There is an extensive network of pilgrim routes throughout Europe, all leading to St. James' Cathedral in Santiago de Compostella, Spain. Today, promoted by the Council of Europe, these routes are used by pilgrims and by people who simply enjoy walking through landscapes which are rich in culture and natural charm.
St. Michael's Way is part of the European network of Ways of St. James. The walk follows a route from the church of St. Uny, Lelant, on the north coast of Cornwall, to St. Michael's Mount on the south coast. The route takes walkers to areas of historical and religious significance, enabling them to enjoy the varied landscape as they cross the Cornish peninsula.

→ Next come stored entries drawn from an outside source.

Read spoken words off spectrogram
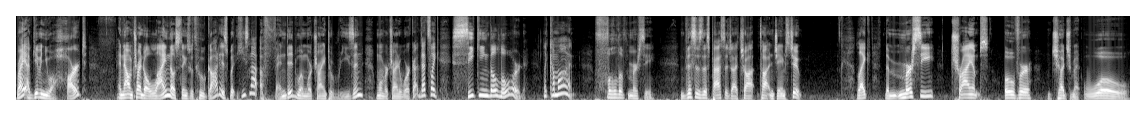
right? I've given you a heart. And now I'm trying to align those things with who God is, but He's not offended when we're trying to reason, when we're trying to work out. That's like seeking the Lord. Like, come on, full of mercy. This is this passage I taught, taught in James 2. Like, the mercy triumphs over judgment. Whoa,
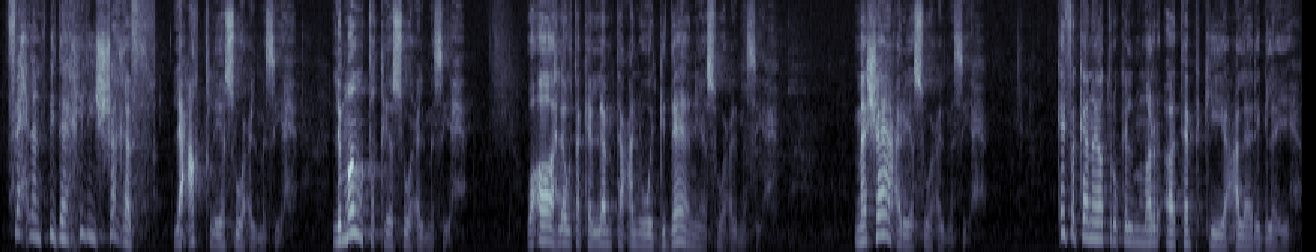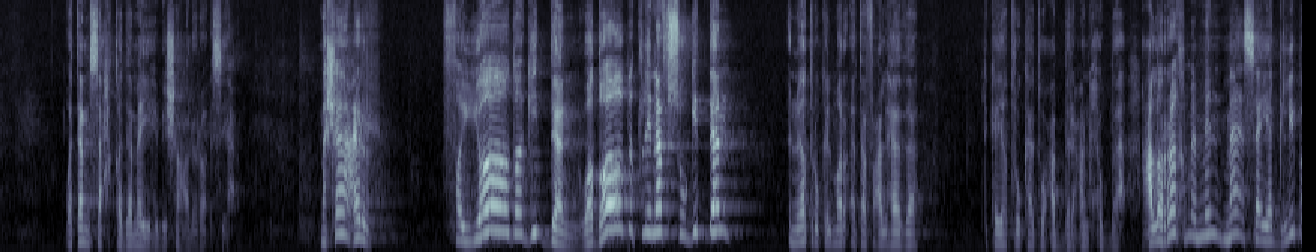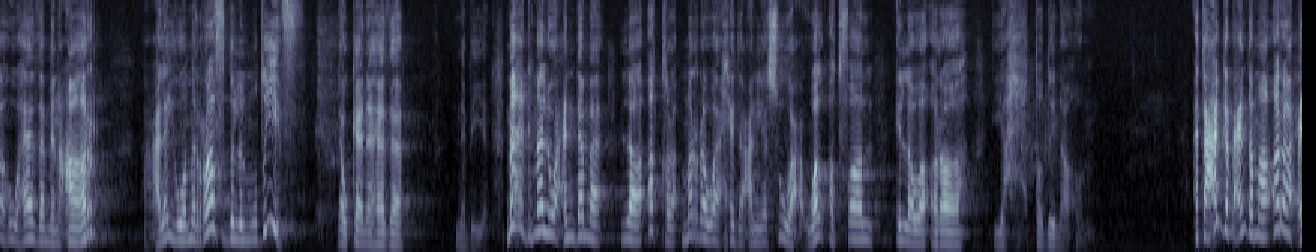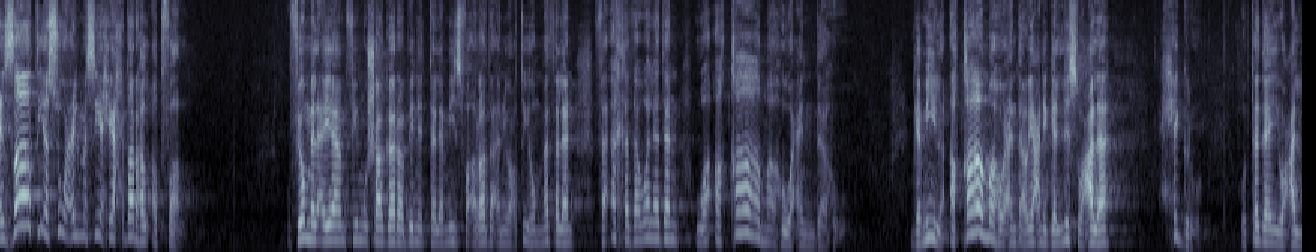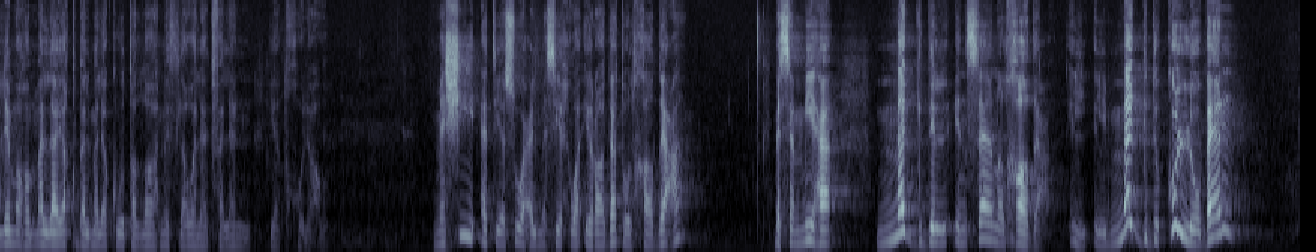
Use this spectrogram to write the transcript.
فعلا بداخلي شغف لعقل يسوع المسيح لمنطق يسوع المسيح. وآه لو تكلمت عن وجدان يسوع المسيح مشاعر يسوع المسيح. كيف كان يترك المرأة تبكي على رجليه وتمسح قدميه بشعر رأسها؟ مشاعر فياضة جدا وضابط لنفسه جدا إنه يترك المرأة تفعل هذا لكي يتركها تعبر عن حبها. على الرغم من ما سيجلبه هذا من عار عليه ومن رفض للمضيف لو كان هذا نبيا. ما اجمله عندما لا أقرأ مرة واحدة عن يسوع والأطفال إلا وأراه يحتضنهم. أتعجب عندما أرى عظات يسوع المسيح يحضرها الأطفال. وفي يوم من الأيام في مشاجرة بين التلاميذ فأراد أن يعطيهم مثلا فأخذ ولدا وأقامه عنده. جميلة أقامه عنده يعني جلسه على حجره. وابتدى يعلمهم من لا يقبل ملكوت الله مثل ولد فلن يدخله. مشيئة يسوع المسيح وإرادته الخاضعة بسميها مجد الإنسان الخاضع. المجد كله بان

St. Michael's Way is on public rights of way and quiet roads. Pilgrim ways are often indicated by the traditional pilgrim's symbol of a scallop shell and this route has been signposted and waymarked in both directions using a stylistic shell based on the Council of Europe's sign for pilgrim routes.
The Way was thought to have been used by pilgrims, missionaries and travellers, especially those from Ireland and Wales, to avoid crossing the treacherous waters around Land's End.
The trail stretches from Lelant to Marazion. Visitors can expect to see a number of sights including the 'Caribbean' style waters around St. Ives, the largest sand dunes in Cornwall at Gwithian and far-reaching views of West Penwith at Trencrom Hill.
At Ludgvan there is a choice of walking directly to Marazion, through Lower Quarter, or extending the route by visiting Gulval and walking back to Marazion along part of the South West Coast Path.
The Way may be joined from St. Ives by following the coast path towards Carbis Bay and from Penzance, by following the road and the coast path towards Marazion.
A circular walk can be formed around the southern part of the route by using both the Lower Quarter and the Gulval alternatives to Marazion. By using local bus services, the route can be shortened at several points.
Cornwall's Patron Saints Walks and Walking in Cornwall